Thompson says the evidence should have immediately put the would-be bomber on the no-fly list. His visa should have been revoked, and where was explosives detection?
"We have five years later, not made much progress in putting in screening devices that detect explosives," Thompson said.
That was one of the key recommendations of the 9/11 Commission. In years since, some of the explosive screening technology has been judged unreliable, and there's been significant resistance to full body scanners as an unwarranted invasion of personal privacy, an argument Thompson does not accept.
"I thought our first civil liberty was that government should make us secure. If we don't have that, we don't have anything in this society," Thompson said. "I don't think you should be able to get on a plane and travel within the United States or to the United States without the use of a body scan," Thompson said.
The newest generation of body scanners, demonstrated Wednesday at Reagan National, provide not a sharp, but ghosted image of the body, sufficient to see objects under or in clothing. The TSA says the images are not stored or transferrable, and the operator doing the scanning is in another room.
While the security versus privacy debate will go on, Thompson calls the intelligence errors leading to Flight 253 "terrible".
There was, he says, clear evidence that Abdulmutallab's visa should have been revoked, and his name should have been put immediately on the international "no-fly list". Instead, it went on the much larger terrorist watch list.

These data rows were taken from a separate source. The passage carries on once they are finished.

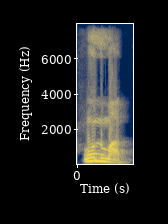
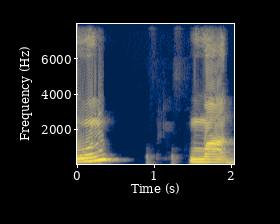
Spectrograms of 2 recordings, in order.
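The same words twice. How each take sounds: First: Said in the usual way. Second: উন্মাদ stretched very slowly, ন held into ম; slow careful model of উন্মাদ; slow teaching demo. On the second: Shown as a demonstration. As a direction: draw out উন্মাদ for the students. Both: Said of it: "আমরা উচ্চারণ করব কিন্তু".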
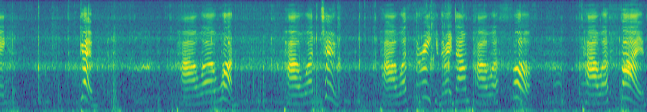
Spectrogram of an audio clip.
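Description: A rowing coxswain shouting short calls about every two seconds, in time with the strokes, as the crew takes ten power strokes. Beneath them are the rush of water along the hull and low knocks from the oars and slides.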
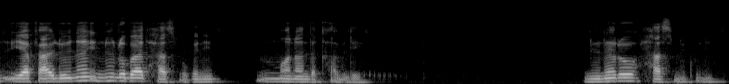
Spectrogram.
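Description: A man gives a grammar lesson in a slightly high, gravelly voice. He repeats each example and stretches it out slowly. Hesitant fillers break up his explanations. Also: darkish tone. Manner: slow, repeats words and drawls examples. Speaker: teacher.

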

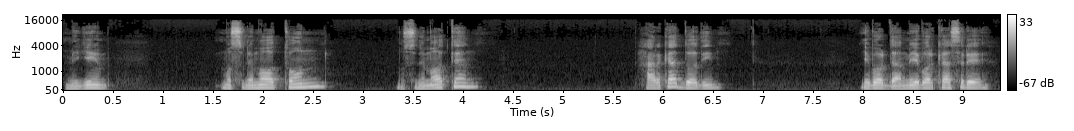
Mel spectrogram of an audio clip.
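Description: Man teaching grammar, gravelly mellow voice. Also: medium pitch, little pitch movement, pauses often. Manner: methodical, repeats each rule and example; reads Arabic text aloud then explains it in Persian. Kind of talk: classroom lesson explaining grammar.

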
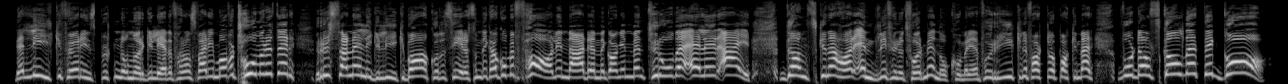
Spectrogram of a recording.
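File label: Norwegian dub commentator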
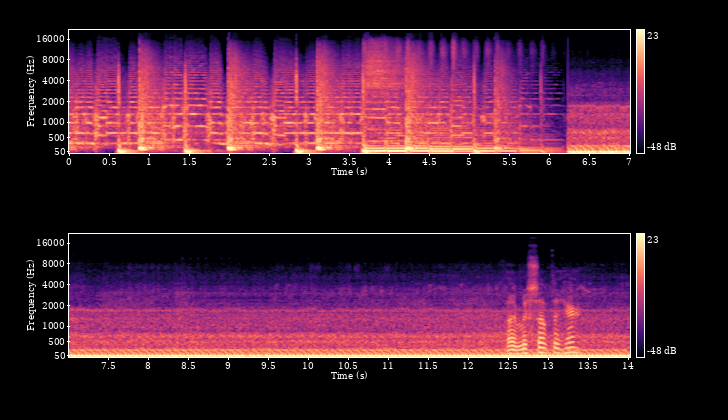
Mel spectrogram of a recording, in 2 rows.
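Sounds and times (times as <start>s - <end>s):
guitar music: 0.0s - 6.2s
motorcycle engine running: 2.9s - 14.0s.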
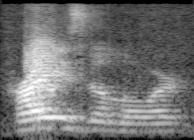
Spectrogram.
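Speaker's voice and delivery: loud, ringing scripture proclamation; proclaimed shout. A narrator's reading. Reader voices a vast crowd in heaven, proclaimed shout. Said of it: "a vast crowd in heaven shouting".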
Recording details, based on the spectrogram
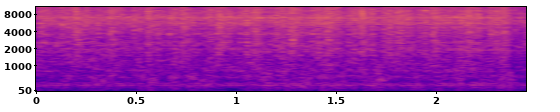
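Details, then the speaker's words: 1967 Chevy C10 Stepside, 250 straight six, at idle after tightening exhaust: sharp hissy chuff over the engine note, exhaust joint still leaking; plan to pull exhaust toward driver's side with a ratchet strap and retighten bolts. "It's still leaking. I think we could use a ratchet strap to pull the exhaust towards the driver's side a little bit."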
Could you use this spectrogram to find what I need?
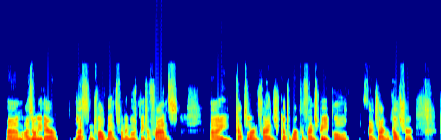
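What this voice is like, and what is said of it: Irish accent. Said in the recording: “joined them in Ireland, as you can tell from the accent.”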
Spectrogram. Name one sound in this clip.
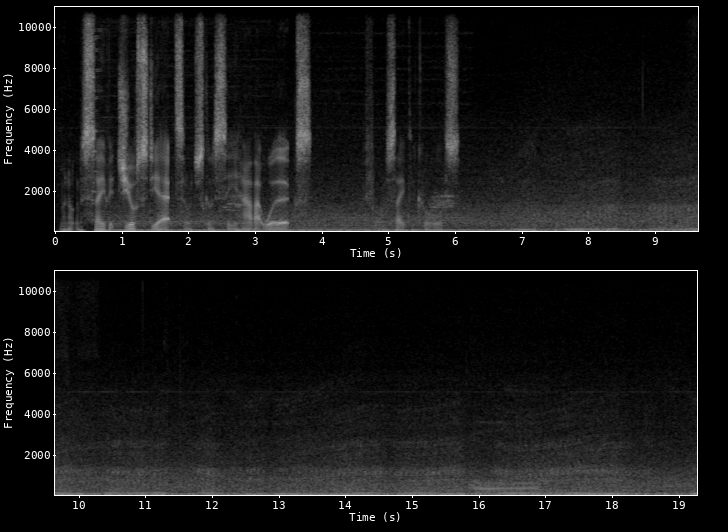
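A tractor engine drones steadily at a low pitch.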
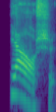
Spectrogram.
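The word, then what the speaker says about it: 要是: 要是 할 때 시자는 좀 약하게 경성으로 발음해요. 我是一个大苹果 할 때 시자는 제4성으로 강하게 발음합니다. 要是 할 때는 좀 약해집니다.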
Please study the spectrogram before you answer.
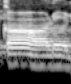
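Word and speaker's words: قالوا: dibaca panjang fil ardi qolu jadi yang ini pendek saja ya karena enggak ada ya di sini fil ardi qolu begitu qo sama lu masing-masing dua harakat kalau lu ini kenapa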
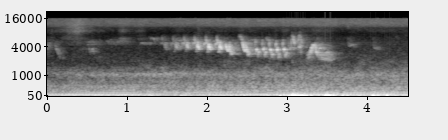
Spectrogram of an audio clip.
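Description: A songbird singing a quick trill of high, rapidly repeated chirps, starting about a second in and lasting about two seconds, over a faint steady low hum. A few low bumps come near the end.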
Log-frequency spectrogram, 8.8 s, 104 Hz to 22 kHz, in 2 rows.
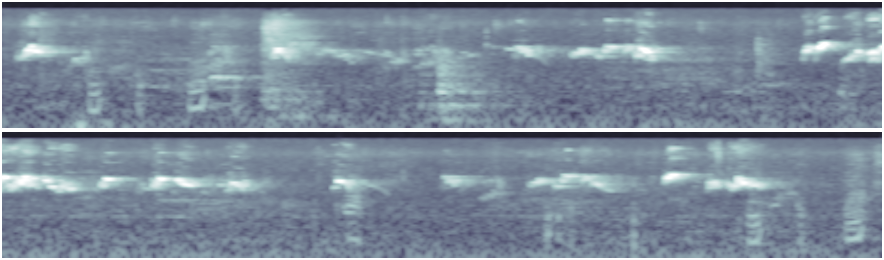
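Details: Decoy red-whiskered bulbul singing to lure wild birds during early-season trapping on 3 November 2020; a lively run of clear, chirpy warbled phrases repeats almost continuously, each lasting under a second.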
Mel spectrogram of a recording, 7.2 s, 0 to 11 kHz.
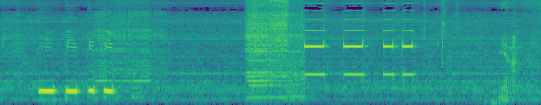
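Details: Compaq Deskpro 286e at boot: four quick low beeps, a pause, then a run of higher beeps. This is a POST error because the stored fixed disk settings were lost.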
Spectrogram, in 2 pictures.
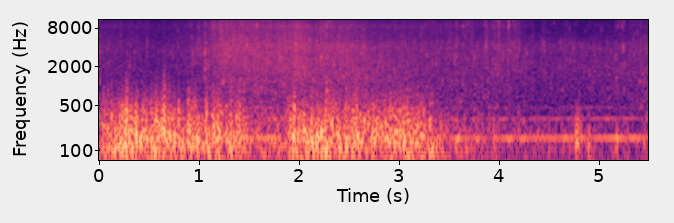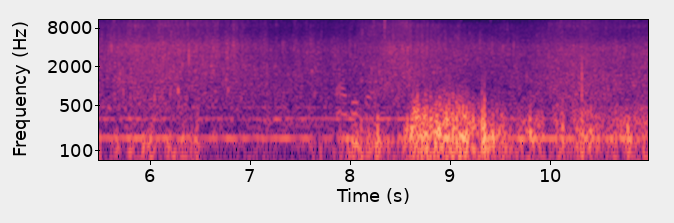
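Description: Wind buffeting a phone's microphone by the sea, in low rumbling gusts: about a second in, again around two to three seconds, and near the end. A steady low hum runs underneath.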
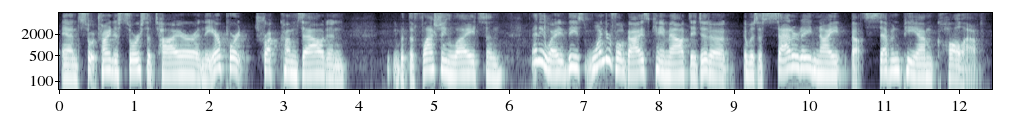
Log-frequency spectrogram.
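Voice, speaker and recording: Middle-aged woman co-host, lively storyteller who puts on voices for quotes. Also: on the low side, normal speed. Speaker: podcast co-host. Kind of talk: casual storytelling chat.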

"And these watch and terrorist lists -- you know they're still split between the government and airlines. That's crazy," Thompson said.
The all-encompassing government list has been slow in coming. There is on the half-a-million name terrorist watch list the name James R. Thompson, but not this James Thompson.
"I get stopped every 20th or 25th time, and I have to provide secondary screening information, but this guy from Nigeria waltzes on the plane. Now that tells you something is wrong when they stop a member of the 9/11 commission, but they let this guy on the plane despite the intelligence they have about him," Thompson said.
Thompson doesn't mind the occasional name-stop and secondary screening, but it is yet another illustration of how clumsy a list with half a million names on it can be.
After his father told the U.S. Embassy in Nigeria that Abdulmutallub had become radicalized, Thompson says the name should have gone on the no-fly list immediately.